But you won’t see oh, nuclear war, or terrorists, or an international ring of spies. My books are designed to feel as if they took place in your hometown, with people you might know, in situations that might really exist. (Situations where people get killed, of course.)

Maybe they are… Investigative thrillers? Like an investigative story that a journalist would do. Imagine that!

Q: Any writers that are influences? (I prefer this answer not be “Stephen King” or “Jane Austen” but if you must you must).

HANK: Definitely Edith Wharton, for her brilliant and insightful take on the spirit of the times, for wonderful dialogue, and her deeply human stories.
Tom Wolfe and Hunter Thompson, for their bravery in storytelling, and their fearlessness, they’re incredible sense of voice and music. Sue Grafton, she’s so—thoughtful.

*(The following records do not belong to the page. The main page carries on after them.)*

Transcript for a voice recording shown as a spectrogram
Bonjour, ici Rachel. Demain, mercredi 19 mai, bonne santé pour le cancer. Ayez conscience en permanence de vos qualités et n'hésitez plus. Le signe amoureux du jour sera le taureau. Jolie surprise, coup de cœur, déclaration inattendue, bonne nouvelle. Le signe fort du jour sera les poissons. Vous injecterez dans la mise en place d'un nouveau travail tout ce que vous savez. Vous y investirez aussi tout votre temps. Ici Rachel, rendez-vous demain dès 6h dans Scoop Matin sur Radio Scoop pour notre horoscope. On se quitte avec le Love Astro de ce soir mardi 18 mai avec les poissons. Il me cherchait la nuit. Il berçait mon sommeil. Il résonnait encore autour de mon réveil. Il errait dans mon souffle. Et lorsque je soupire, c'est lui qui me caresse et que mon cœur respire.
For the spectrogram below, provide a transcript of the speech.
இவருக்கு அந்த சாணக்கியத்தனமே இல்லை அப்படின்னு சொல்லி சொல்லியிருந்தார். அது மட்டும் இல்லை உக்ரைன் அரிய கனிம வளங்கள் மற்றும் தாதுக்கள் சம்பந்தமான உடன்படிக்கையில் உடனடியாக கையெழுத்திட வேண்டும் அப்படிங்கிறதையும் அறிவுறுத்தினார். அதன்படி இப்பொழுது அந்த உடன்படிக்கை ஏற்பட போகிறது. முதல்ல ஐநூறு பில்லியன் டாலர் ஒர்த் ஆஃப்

Agatha Christie—diabolical!

Shakespeare, definitely, for theme and connection and throughlines and language.

And even though I know you are cringing, you have to love Stephen King. There is no one who is a better storyteller, no one who gets voice—myriad voices in every book—so recognizably differentiated. (In 1980, I called in sick from work when I wasn’t really sick, because I had to finish The Stand. I guess it’s okay to confess that now.)

My favorite book of all time may be Winter’s Tale by Mark Helprin. It is magical.

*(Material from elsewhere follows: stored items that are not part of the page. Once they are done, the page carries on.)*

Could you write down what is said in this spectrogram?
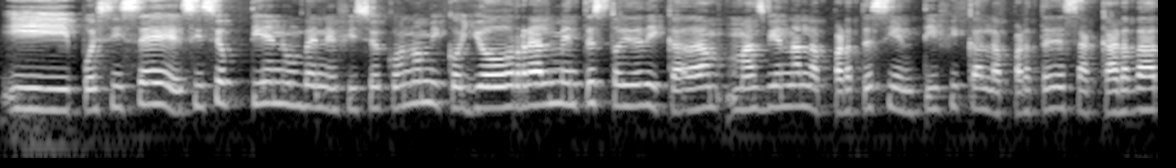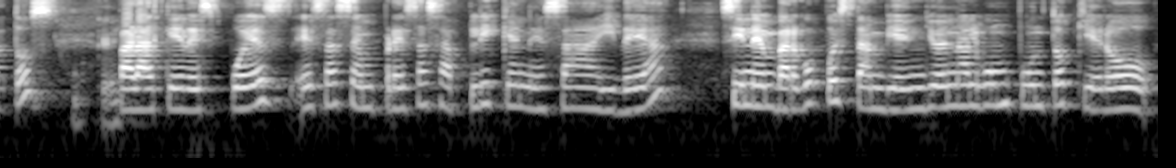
y pues sí se, sí se obtiene un beneficio económico. Yo realmente estoy dedicada más bien a la parte científica, a la parte de sacar datos para que después esas empresas apliquen esa idea. Sin embargo, pues también yo en algún punto quiero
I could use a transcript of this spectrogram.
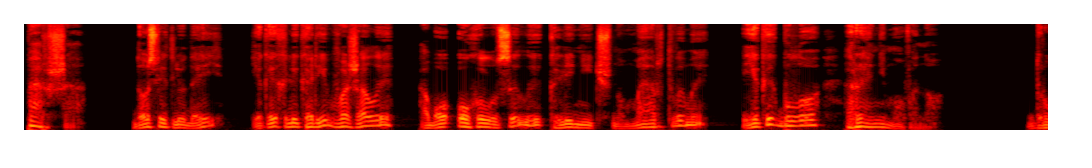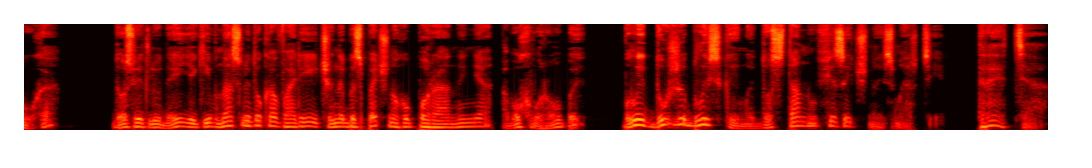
Перша досвід людей, яких лікарі вважали або оголосили клінічно мертвими, яких було реанімовано. Друга досвід людей, які внаслідок аварії чи небезпечного поранення або хвороби були дуже близькими до стану фізичної смерті. Третя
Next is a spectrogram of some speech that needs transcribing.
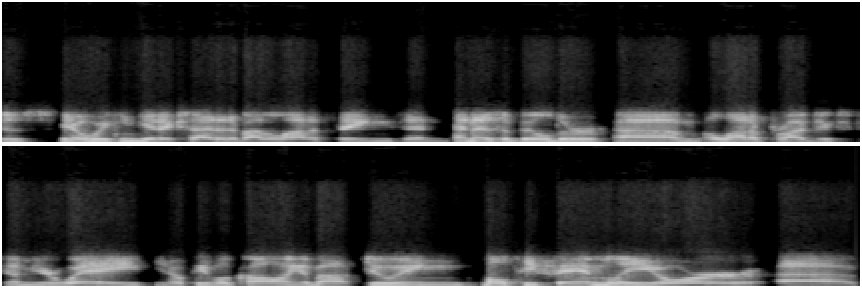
because you know we can get excited about a lot of things, and and as a builder, um, a lot of projects come your way. You know, people calling about doing multifamily or uh,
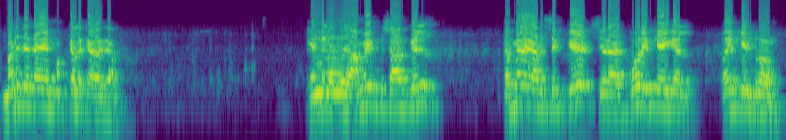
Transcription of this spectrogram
மனிதநேய மக்கள் கழகம். எங்களது அமைப்பு சார்பில் தமிழக அரசுக்கு சில கோரிக்கைகள் வைக்கின்றோம்.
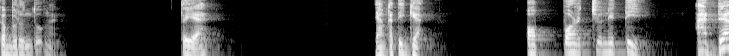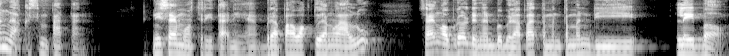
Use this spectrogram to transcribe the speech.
keberuntungan. Itu ya. Yang ketiga, opportunity. Ada nggak kesempatan? Ini saya mau cerita nih ya. Berapa waktu yang lalu saya ngobrol dengan beberapa teman-teman di label,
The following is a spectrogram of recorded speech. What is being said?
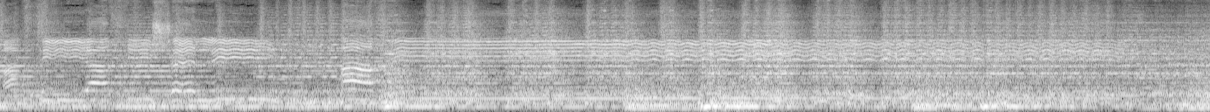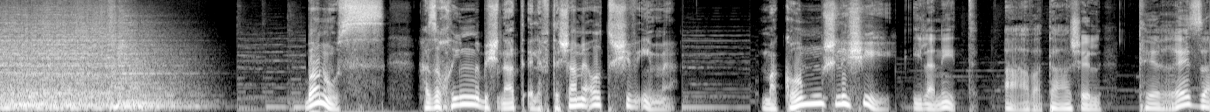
אחי אחי שלי, אחי בונוס, הזוכים בשנת 1970. מקום שלישי. אילנית, אהבתה של תרזה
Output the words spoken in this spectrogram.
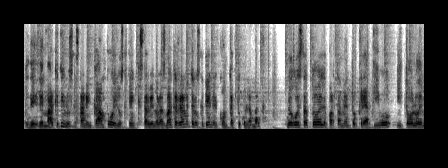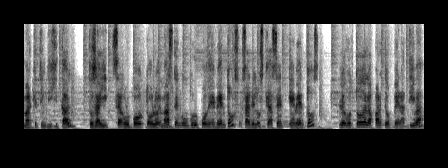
de, marketing, los que están en campo y los que tienen que estar viendo las marcas, realmente los que tienen el contacto con la marca. Luego está todo el departamento creativo y todo lo de marketing digital. Entonces ahí se agrupó todo lo demás. Tengo un grupo de eventos, o sea, de los que hacen eventos luego toda la parte operativa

Q: What book was transformational for you? I think there’s always some book in childhood or early adolescence that is never forgotten.

HANK: I grew up in really rural Indiana, and used to read up in the hayloft in the barn behind our house. I fell in love with Sherlock Holmes stories, devoured them, and remember when I understood the music and rhythm of Conan Doyle’s writing, and the excitement of solving a puzzle.

Back then, I used to read books one after the other, as fast as I possibly could, but I remember reading Black Beauty, and when it was over, realizing I couldn’t just pick up the next book. Gosh, I must’ve been how old, nine? And I remember very clearly thinking: there’s more to this book then the story of the horse. I guess that was my introduction to theme.

The Edward Eager fantasy/mysteries. (I have a stash of them I hand out to any kids who come over.) And Jane Langton’s The Diamond in the Window. Those books made it be okay to be smart and nerdy, and that doing good was valuable, and helped me understand there was more to the universe than we can easily understand. Visit to the Mushroom Planet, too. Later, in college, Zen and the Art of Motorcycle Maintenance, and Look Homeward, Angel.

Q: Any big surprises that came with writing mysteries?

HANK: I had been a reporter for 30-some years when I started writing mysteries, and I realized, when I sat down at the computer that first time, that for the first time in my life, I was about to make things up. And I wondered if my imagination would do that—create a new world that never existed before, rather then reporting on real life. What’s surprised me, so gloriously, is how the walls fell away, and time ceased to exist. When I’m in the midst of telling a great story, there’s nothing else but me and the characters. I have to say I never expected that.

Q: Finally, can you give us a teeny preview of what might be next for Jane?

HANK: I’m so excited about the new Jane and Jake book! It is called Say No More and will be out his time next year. It’s about campus sexual assault, and witness intimidation, about when we decide to speak up, and when we don’t, and why—and about the power of silence.

I’m almost finished, and now, because you know how I write, I cannot wait to see what happens in the end!